[WORK INSTRUCTIONS]:
From the entries below, reproduce exactly the lines from the one with "Could you turn" through the one with "Transcribe speech in spectrogram", both included, without images.

[RECORDS SUPPLIED]:

○ ○ ○

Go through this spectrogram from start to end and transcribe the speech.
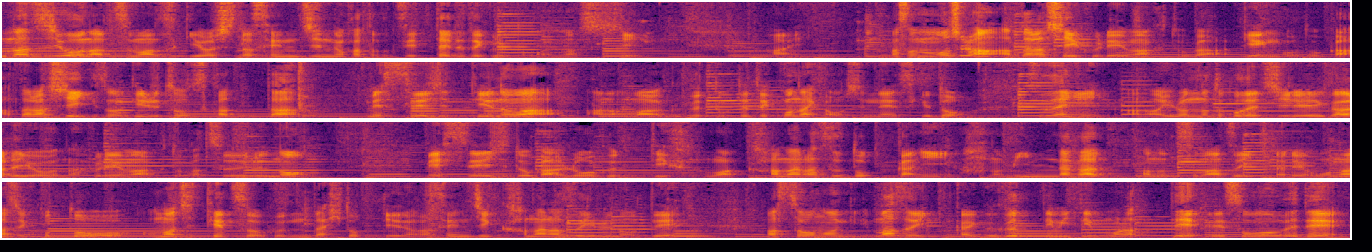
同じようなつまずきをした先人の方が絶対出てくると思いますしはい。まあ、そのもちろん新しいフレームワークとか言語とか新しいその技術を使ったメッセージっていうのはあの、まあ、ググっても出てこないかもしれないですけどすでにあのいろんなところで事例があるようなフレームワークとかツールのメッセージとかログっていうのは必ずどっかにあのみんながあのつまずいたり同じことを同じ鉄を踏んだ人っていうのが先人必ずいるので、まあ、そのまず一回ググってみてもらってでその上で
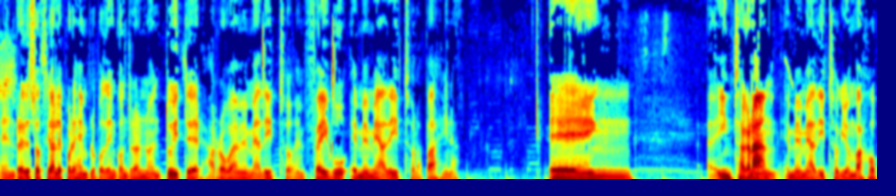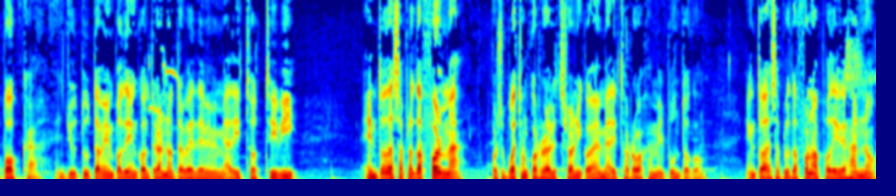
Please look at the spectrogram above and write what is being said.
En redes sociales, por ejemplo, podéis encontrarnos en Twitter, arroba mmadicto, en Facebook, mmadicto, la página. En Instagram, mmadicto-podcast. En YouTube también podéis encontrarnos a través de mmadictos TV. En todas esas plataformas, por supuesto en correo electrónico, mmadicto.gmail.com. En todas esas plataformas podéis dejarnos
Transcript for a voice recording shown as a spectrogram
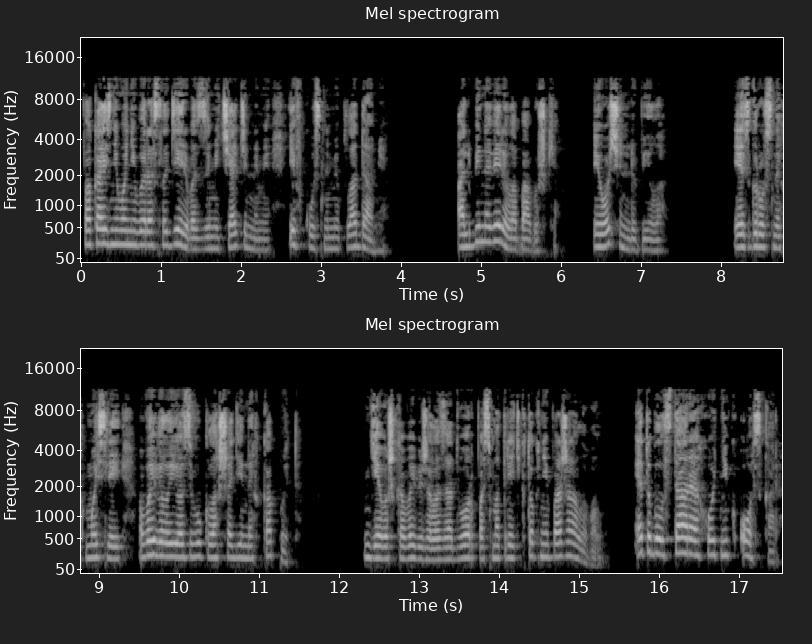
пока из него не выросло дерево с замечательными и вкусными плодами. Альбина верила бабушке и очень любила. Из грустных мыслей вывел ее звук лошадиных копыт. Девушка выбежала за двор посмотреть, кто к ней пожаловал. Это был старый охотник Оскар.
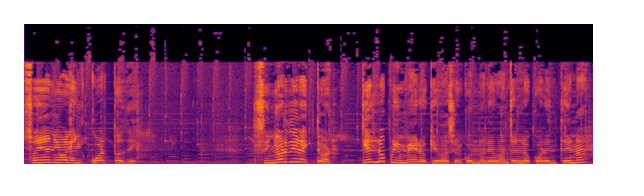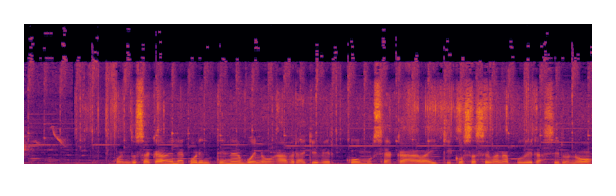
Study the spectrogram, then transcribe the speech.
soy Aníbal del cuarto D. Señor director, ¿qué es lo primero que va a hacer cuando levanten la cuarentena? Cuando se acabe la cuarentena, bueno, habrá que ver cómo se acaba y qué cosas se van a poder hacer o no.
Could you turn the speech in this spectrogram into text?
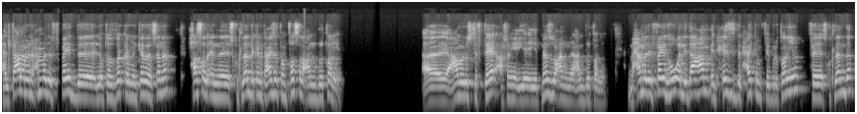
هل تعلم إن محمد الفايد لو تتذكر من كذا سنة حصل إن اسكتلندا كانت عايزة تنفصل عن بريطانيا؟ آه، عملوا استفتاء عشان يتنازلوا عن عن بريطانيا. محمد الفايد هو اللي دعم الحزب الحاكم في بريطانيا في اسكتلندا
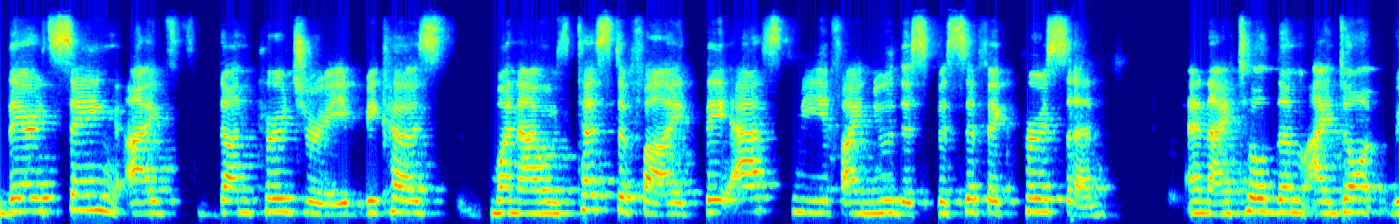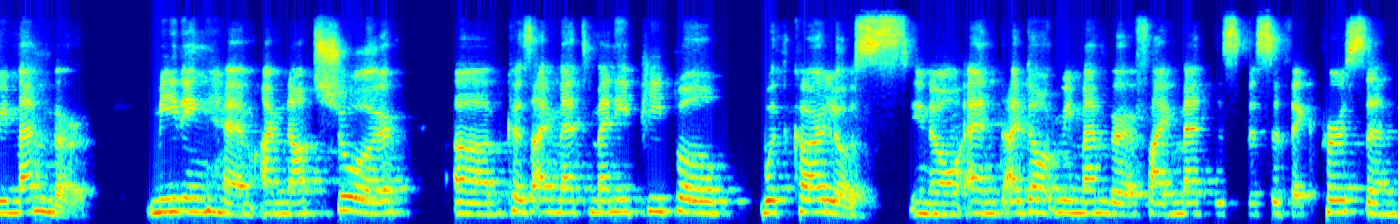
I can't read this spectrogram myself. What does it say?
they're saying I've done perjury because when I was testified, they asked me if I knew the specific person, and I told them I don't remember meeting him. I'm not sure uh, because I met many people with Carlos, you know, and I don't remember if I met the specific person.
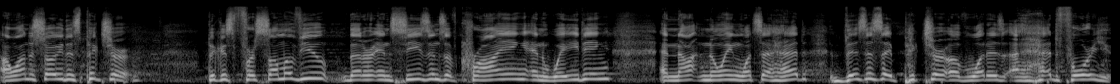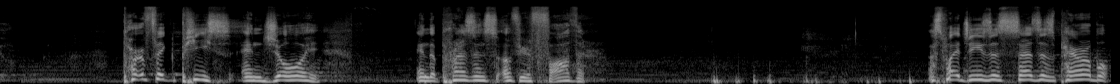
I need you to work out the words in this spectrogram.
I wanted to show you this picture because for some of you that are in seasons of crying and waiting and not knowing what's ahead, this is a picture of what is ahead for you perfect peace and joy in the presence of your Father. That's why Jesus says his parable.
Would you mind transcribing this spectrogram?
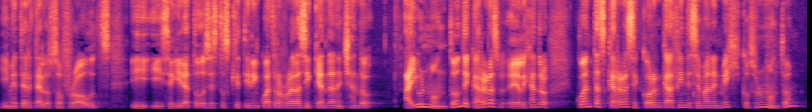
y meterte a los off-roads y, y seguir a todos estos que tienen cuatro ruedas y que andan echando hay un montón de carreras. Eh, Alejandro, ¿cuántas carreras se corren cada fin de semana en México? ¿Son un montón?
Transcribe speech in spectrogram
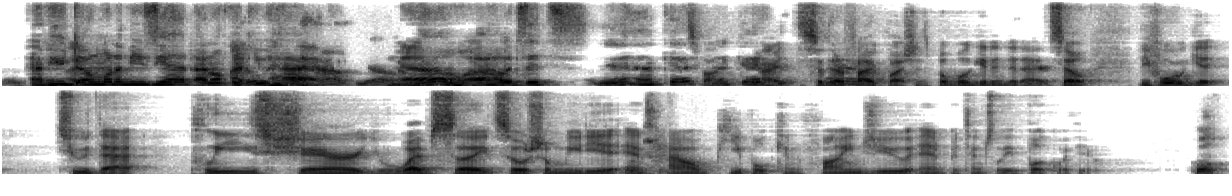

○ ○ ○

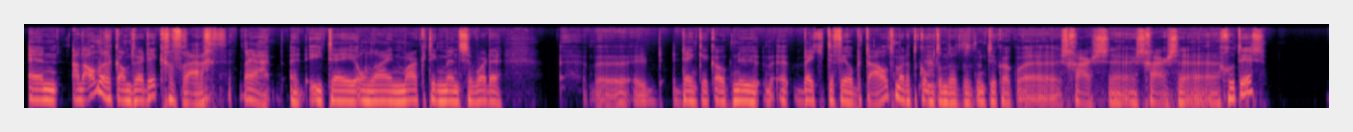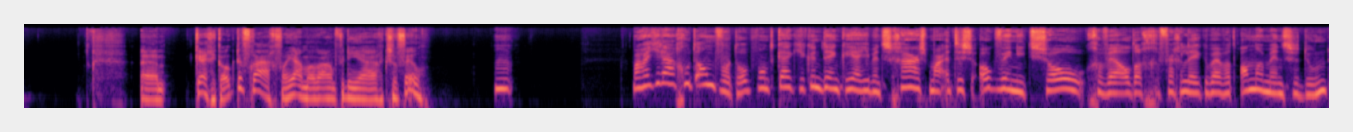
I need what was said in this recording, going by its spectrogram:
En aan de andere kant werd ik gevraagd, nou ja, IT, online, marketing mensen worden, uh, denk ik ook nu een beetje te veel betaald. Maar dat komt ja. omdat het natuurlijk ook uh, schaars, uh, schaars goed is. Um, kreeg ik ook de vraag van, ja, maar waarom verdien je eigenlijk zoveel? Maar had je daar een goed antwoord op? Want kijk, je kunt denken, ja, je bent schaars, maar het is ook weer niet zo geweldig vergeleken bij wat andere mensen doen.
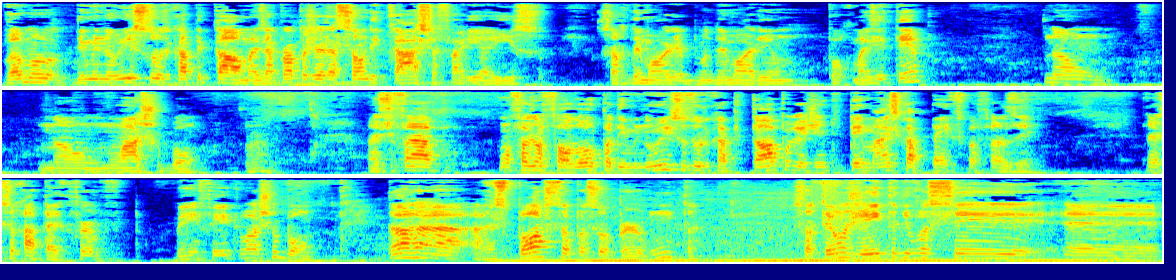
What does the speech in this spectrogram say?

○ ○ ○

[EXPECTED ANSWER]:
Could you turn the speech in this spectrogram into text?
هل تعلم إن محمد الفايد لو تتذكر من كذا سنة حصل إن اسكتلندا كانت عايزة تنفصل عن بريطانيا؟ آه، عملوا استفتاء عشان يتنازلوا عن عن بريطانيا. محمد الفايد هو اللي دعم الحزب الحاكم في بريطانيا في اسكتلندا
I can't read this spectrogram myself. What does it say?
they're saying I've done perjury because when I was testified, they asked me if I knew the specific person, and I told them I don't remember meeting him. I'm not sure uh, because I met many people with Carlos, you know, and I don't remember if I met the specific person.
I need you to work out the words in this spectrogram.
I wanted to show you this picture because for some of you that are in seasons of crying and waiting and not knowing what's ahead, this is a picture of what is ahead for you perfect peace and joy in the presence of your Father. That's why Jesus says his parable.
Would you mind transcribing this spectrogram?
y meterte a los off-roads y, y seguir a todos estos que tienen cuatro ruedas y que andan echando hay un montón de carreras. Eh, Alejandro, ¿cuántas carreras se corren cada fin de semana en México? ¿Son un montón?
Transcribe speech in spectrogram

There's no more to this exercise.